On Tuesdays, a group of students from across the district come to my classroom to envision how Emotional Intelligence initiatives can support future students in our future schools. This hour-long weekly meeting went down as they usually do: quickly, inefficiently, with snacks. One senior led us through a team building exercise. Five balloons, five strips of tape, one tallest sculpture. Lots of popping. Lots of laughter. Lots of EQ-rooted shit talking. Lotsa sorta tall balloon creations. Did I say to build the tallest sculpture in the room, or just the tallest your own group can achieve? Was this a competition? Is it healthy for students like us to always interpret activities as competitive? Kid did a great job leading us. Sometimes, and considering the long-winded and meandering unnecessarily-circular-hyper-socially-aware dialoguing that usually pushes us well beyond an hour, popping balloons after a long day is the perfect way to cleanse my room of stagnant air. If this were all I had, I’d carry around with me a bag of balloons and a roll of tape for the rest of my life.
Oh, and this of course: Yesterday, we had to upload a plethora of documents for Observation. For most conversations around school among the staff, observation is not usually capitalized, but everyone carries an air like it should be. We belittle it in the same hour that we pour over our documentation and preparedness. So. I uploaded every teacher reflection I had written for my blog (I don’t post everything) to prove I was thinking about my practice. I threw a word document together with a bunch of curricular information to prove I think I know how to approach teaching. Pasted a screenshot of these digital attendance sheets correlated to those gridded grade books as evidence that I keep accurate records. I didn’t upload anything about how I engage in a professional community. I didn’t provide evidence how I implement professional development. After all, I’m aiming for a 3 out of 5. That 3 keeps the dreaded Professional Growth Plan at bay. I think I adequately cleared the artificial hurdle. It’s not that I refuse to engage professionally or pay attention during PD (though I fantasize about refusing both), but I—well if this was my last week, I’d rest knowing my work existed beyond metrics.
Say tomorrow, it all ends. Is it what you uploaded? Is it what you taught? How you taught? Would you mourn how calcified your disdain had become or the classroom joys you’ll never get back? Say tomorrow, it all ends.
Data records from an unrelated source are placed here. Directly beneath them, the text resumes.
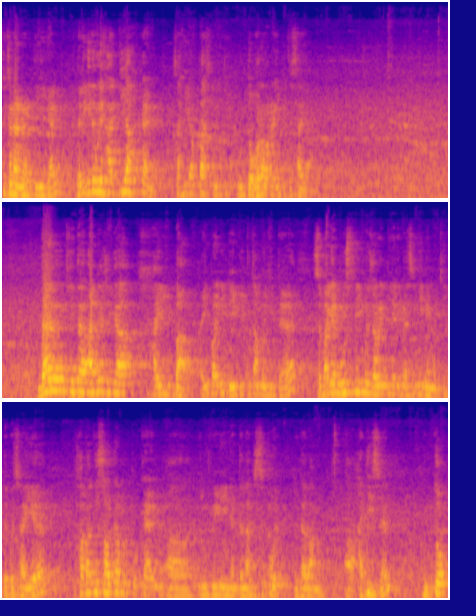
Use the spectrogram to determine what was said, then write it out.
tekanan darah tinggi kan. Jadi kita boleh hadiahkan Sahia Plus untuk, untuk orang-orang yang kita sayang. Dan kita ada juga Haiba. Haiba ni baby pertama kita. Sebagai Muslim majoriti yang dekat sini memang kita percaya Habatus Sauda merupakan uh, ingredient yang telah disebut di dalam uh, hadis kan untuk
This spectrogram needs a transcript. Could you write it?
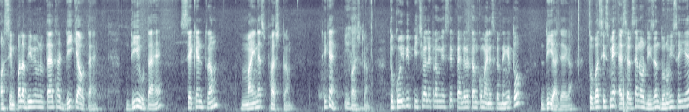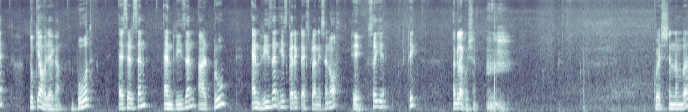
और सिंपल अभी भी मैंने बताया था डी क्या होता है? डी होता है second term minus first term. ठीक है? First term. तो कोई भी पीछे वाले टर्म में से पहले वाले टर्म को माइनस कर देंगे तो डी आ जाएगा। तो बस इसमें एसर्सन और रीज़न दोनों ही सही है। तो क्या हो जाएगा? Both assertion and reason are true and reason is correct explanation of A सही है। ठीक? अगला क्वेश्चन क्वेश्चन नंबर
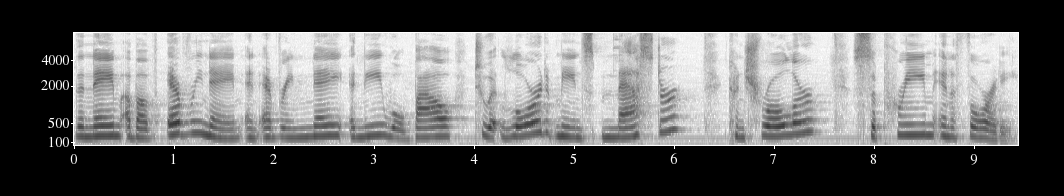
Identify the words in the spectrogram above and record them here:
The name above every name and every knee will bow to it. Lord means master, controller, supreme in authority.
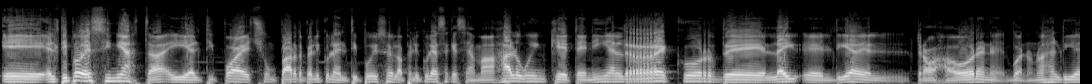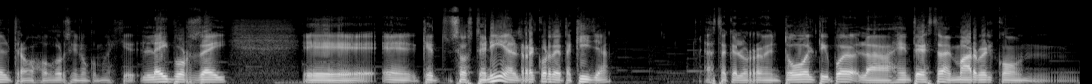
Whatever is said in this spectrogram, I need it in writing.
eh, el tipo es cineasta y el tipo ha hecho un par de películas. El tipo hizo la película esa que se llamaba Halloween, que tenía el récord del Día del Trabajador. En bueno, no es el Día del Trabajador, sino como es que Labor Day, eh, eh, que sostenía el récord de taquilla. Hasta que lo reventó el tipo, la gente esta de Marvel con,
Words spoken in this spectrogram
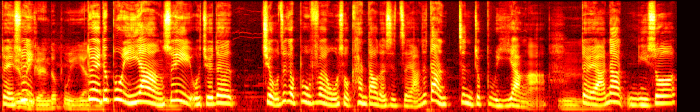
对，所以每个人都不一样，对，都不一样，所以我觉得酒这个部分，我所看到的是这样，这当然真的就不一样啊。嗯，对啊，那你说，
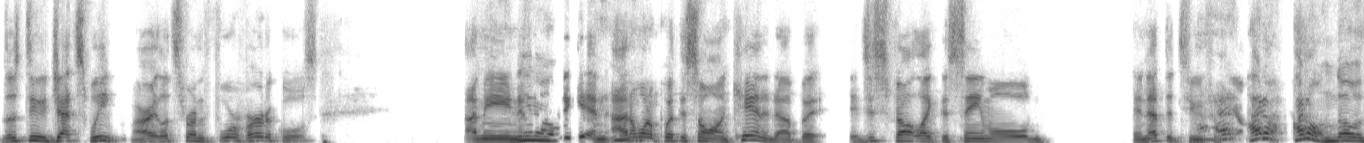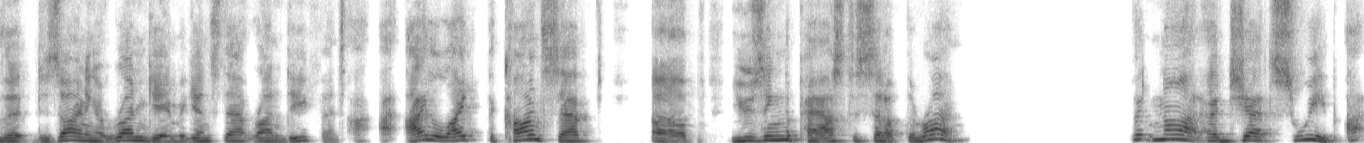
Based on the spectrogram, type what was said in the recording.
let's do jet sweep. All right, let's run four verticals. I mean, You know, again, I don't want to put this all on Canada, but it just felt like the same old ineptitude. I, I don't. I don't know that designing a run game against that run defense. I, I, I like the concept of using the pass to set up the run, but not a jet sweep. I,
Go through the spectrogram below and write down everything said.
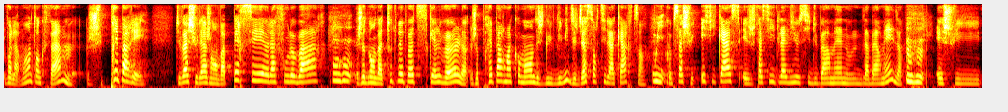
voilà, moi, en tant que femme, je suis préparée. Tu vois, je suis là, genre, on va percer euh, la foule au bar. Je demande à toutes mes potes ce qu'elles veulent. Je prépare ma commande. Je, limite, j'ai déjà sorti la carte. Oui. Comme ça, je suis efficace et je facilite la vie aussi du barman ou de la barmaid. Mhm. Et je suis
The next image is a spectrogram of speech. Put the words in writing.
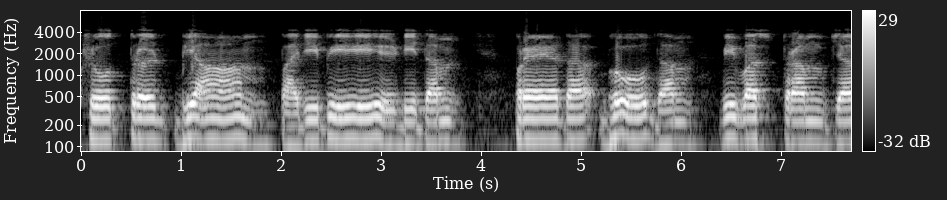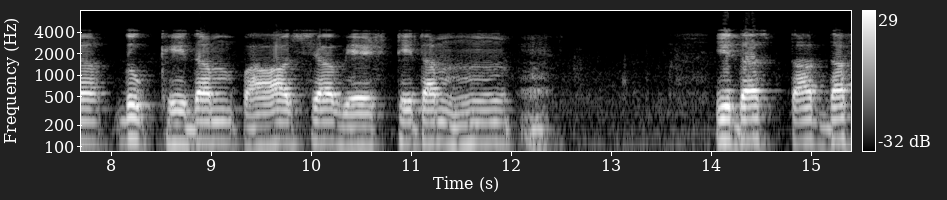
क्षुतृभ्यां परिपीडितं प्रेतभूतं विवस्त्रं च दुःखितं पाशवेष्ठितम् इतस्ततः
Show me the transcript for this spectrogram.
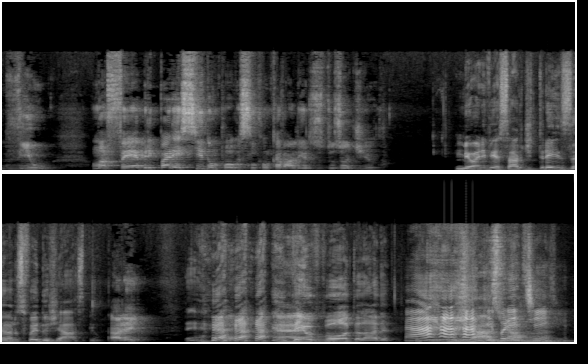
viu uma febre parecida um pouco assim com Cavaleiros do Zodíaco. Meu aniversário de 3 anos foi do Jaspion. Olha aí. É, Tenho o- foto lá. Da... Ah, que um bonitinho.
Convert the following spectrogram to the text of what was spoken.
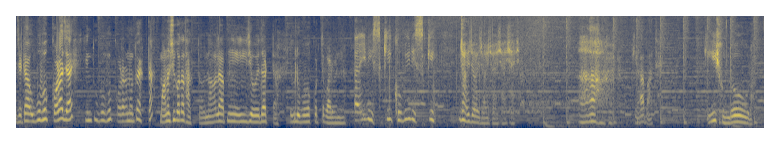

How would you help young people if you knew it was your last chance? Maybe they’d be better off if you disappeared. Maybe you’d deliver the instruction of a lifetime. Maybe, it’d be enough to do what you always do. Maybe it never is.